The last two events that are almost unbelievable to exist were the 1st Tel Aviv Blues Festival, produced by Hagar, which took place at July 2015 and the winter acoustic edition who took place at December 2015. Leo Bud Welch was the star of the 1st festival and together with Lightnin Malcolm and Candye Kane – made this festival a reality. 40 shows took place in 4 days, 40 Israeli solo and bands will perform in 20 different clubs in Tel aviv. More bands you will hear about are part of this festival like Dani Dorchin, Full Trunk, Gal De Paz Band, The Blues Rebels, Papa Blues etc. Special events like tribute to Bessie Smith would also be a part of this exciting, hopefully long lasting festival.
The 2nd festival was exciting just as much! Lil Jimmy Reed was here, Piedmont Bluz acoustic Duo and the one and only Jerron Blind Boy Paxton, who came to Israel for the 2nd time, did 13 shows and being the star of the festival. The amount of people who saw him is unreal to the amount of blues fans that were in Israel just few years ago. Only god knows what the future of the blues holds in Israel.
Videos: (American Bluesman)
Jerron Blind Boy Paxton at i24news TV station:
Super Chikan acoustic in a radio station in Israel:
Super Chikan Electric with Yehu Yaron on Bass and Aviv Barak on Drums at the Barby club Tel aviv:
Robert Belfour in a house party in Jaffa, Israel, August 2012:

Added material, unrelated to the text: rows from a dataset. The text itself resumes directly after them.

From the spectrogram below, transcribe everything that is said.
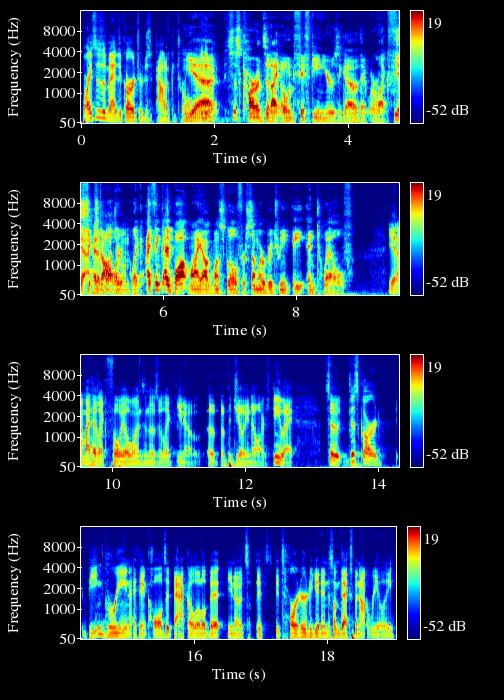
prices of Magic cards are just out of control. Yeah, Anyway, it's just cards that I owned 15 years ago that were like Yeah, I six had a bunch of dollars. them. Like I think I bought my Yawgmoth Will for somewhere between eight and twelve. yeah, and I might have like foil ones, and those are like you know a, a bajillion dollars. Anyway, so this card being green, I think holds it back a little bit. You know, it's it's it's harder to get into some decks, but not really.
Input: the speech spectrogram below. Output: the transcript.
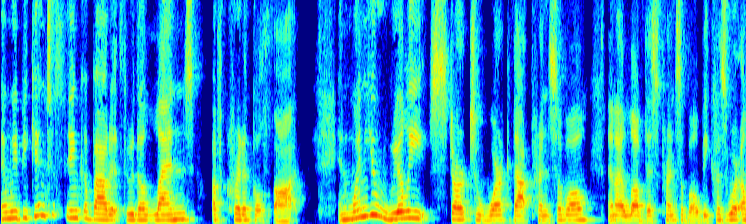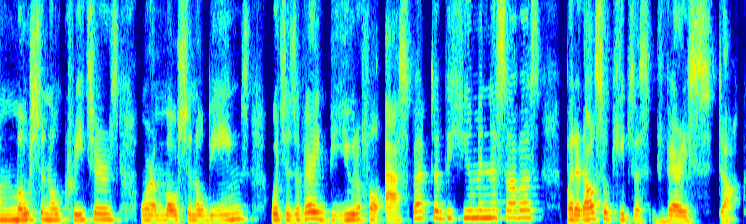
and we begin to think about it through the lens of critical thought. And when you really start to work that principle, and I love this principle because we're emotional creatures, we're emotional beings, which is a very beautiful aspect of the humanness of us, but it also keeps us very stuck.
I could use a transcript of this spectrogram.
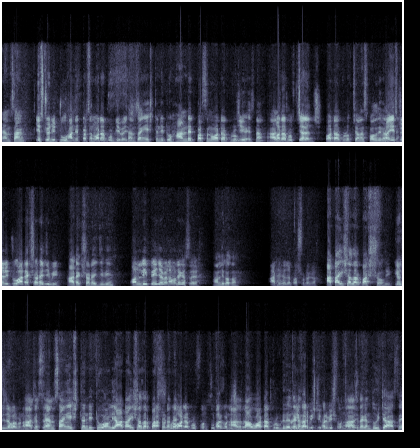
Samsung S twenty two hundred percent water proof device Samsung S twenty two hundred percent water device না? Waterproof challenge water proof challenge কত দিবেন ভাই জিবি আট একশো আঠাশ জিবি অনলি পেয়ে যাবেন আমাদের কাছে। অনলি কত? টাকা। কেউ দিতে পারবে না। আচ্ছা টাকা পুরো ফোন সুপার আচ্ছা তাও দেখেন রিফারবিশ টিফারবিশ ফোন আচ্ছা দেখেন দুইটা আছে।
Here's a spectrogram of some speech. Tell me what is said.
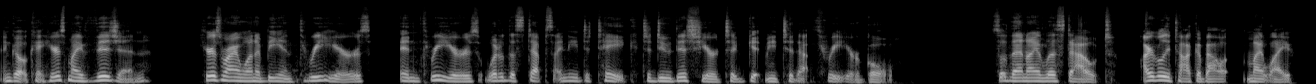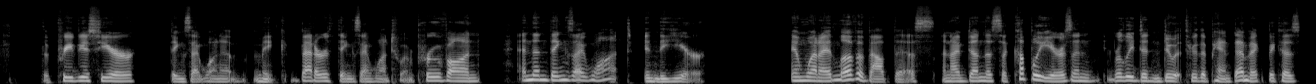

KM Williams in Israel, recording live the album: Rev KM Williams – Jukin in the holy land:
LC Ulmer in a festival at the south of Israel:
Ben Prestage preaching the blues in Tel aviv, Israel:
Terry Harmonica Bean in Tel aviv:
Bob Log at the One Man Band Festival, Tel aviv 2014:
Jerron Blind Boy Paxton during his 10 shows in 10 days tour in Israel:
Cedric Burnside Project in Israel May 2015:
Nobody’s Fault Productions website:
Israeli blues videos:
Gal De Paz:
The Blues Rebels: